Update: After the time of publication, G2VP informed Crunchbase News that the fund has not yet held its final closing, and, accordingly, we’ve amended language in this article to reflect that.
It’s been a little while since the green technology sector has had a new big fund enter the game. That’s changing.
According to SEC filings posted this afternoon, G2VP is raising its first fund, which is straightforwardly called “G2VP I, LLC.” If that doesn’t ring a bell, it should, because G2VP is the reincarnation of Kleiner Perkins‘s series of Green Growth (hence “G2”) funds.
The process of spinning G2VP out from the storied Silicon Valley venture firm started in early 2017, according to a Wall Street Journal article from the time. Public-facing signals that the Green Growth team was raising a new fund emerged with the first regulatory filing for the fund – posted exactly one year ago today on April 24, 2017 – which cited a total offering amount of $275 million.
364 days after the first LP check was signed, G2VP’s fund has raised $298.15, an oversubscription of 17.5 percent from initial targets.
The general partners listed on G2VP’s fund are:
- Daniel Oros, a former member of the Green Growth Fund at Kleiner Perkins. Before KPCB, he was a vice president of Goldman Sach’s Special Situations Group.
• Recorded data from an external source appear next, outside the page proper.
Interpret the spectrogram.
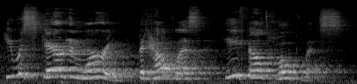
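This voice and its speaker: A middle-aged woman with a very high voice reads a picture book to young children at normal speed, theatrical and explanatory. She's indoors before a painted storybook backdrop, in a very echoey, reverberant room.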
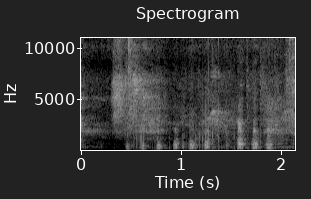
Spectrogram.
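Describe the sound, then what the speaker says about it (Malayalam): Backyard chickens cluck noisily near their coop, a rapid run of close, repeated clucks rising in a steady rhythm after a quiet start. "ഈ കോഴിക്കൂട്ടന്മാരാണ് ഈ ബഹളം വെക്കുന്നത്"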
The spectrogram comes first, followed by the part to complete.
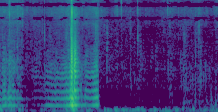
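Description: A fly buzzing close to the microphone for about a second, with a sharp tap near the end before the buzz stops.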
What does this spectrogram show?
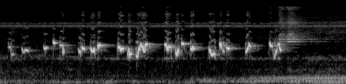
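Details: A spirited Sooty-headed bulbul song used to set other bulbuls calling back, with a dense run of quick, warbled, rising and falling notes for nearly three seconds, ending as a low rumbling noise comes in.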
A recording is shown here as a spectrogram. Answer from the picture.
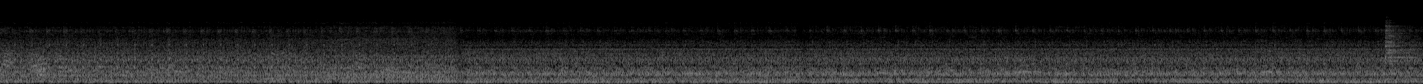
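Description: A tow truck's engine idling steadily, with the sound shifting slightly about four and a half seconds in.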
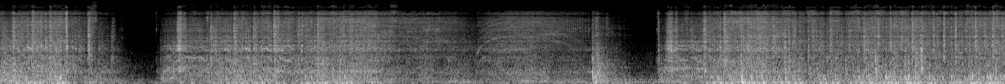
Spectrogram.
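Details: 1937 Chevy truck six, sitting about 45 years, runs rough and uneven on ether/starting fluid, dying out twice and picking back up; carburetor froze up from running on ether so long, but it runs.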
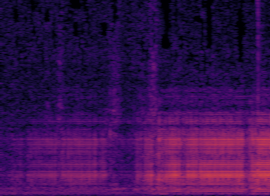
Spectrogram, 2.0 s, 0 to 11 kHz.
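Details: Tela Verta 54A (Aristone) valve radio, circa 1946-48, brought up on a variac: harsh buzzing hum climbs with power; speaker wired directly to the 6V6 output valve with no output transformer, causing hum and distorted buzz.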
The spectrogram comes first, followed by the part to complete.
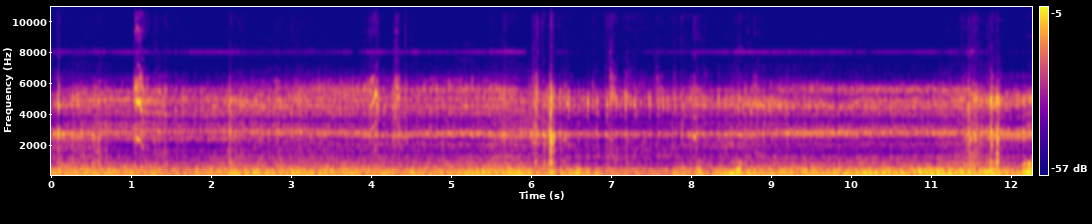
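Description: Traxxas TRX-4 RC crawler's electric motor and geared drivetrain whining steadily as it crawls slowly up a rock crack, with a few sharp clicks of tires and chassis on the rock.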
- Benjamin Kortlang, a former partner in KPCB’s Green Growth Fund. He was also a vice president at Goldman Sachs.
- David Mount, another former partner in the Green Growth Fund. He was previously with Bain Capital.
- Brook Porter, a former partner of the Green Growth Fund who prior to joining the world of venture investing was the cofounder of Primafuel and R&D manager at Intelligent Energy.
And to be clear, G2VP appears to be a de novo entity, separate and apart from Kleiner Perkins.
This being said, a person familiar with Kleiner Perkins’s history said they “wouldn’t be surprised” if KPCB chairman John Doerr was “somehow involved” in encouraging G2VP’s team to proceed with the fund.
They added that Kleiner Perkins’ cleantech investment funds performed roughly in line with the other, more traditional tech-focused venture funds under the firm’s aegis.
They suggested that Kleiner Perkins encouraged the spinout because of some notable and public failures in its cleantech portfolio, which tarnished the firm’s reputation in the cleantech industry, despite its otherwise strong performance in the sector.
Illustration: Li-Anne Dias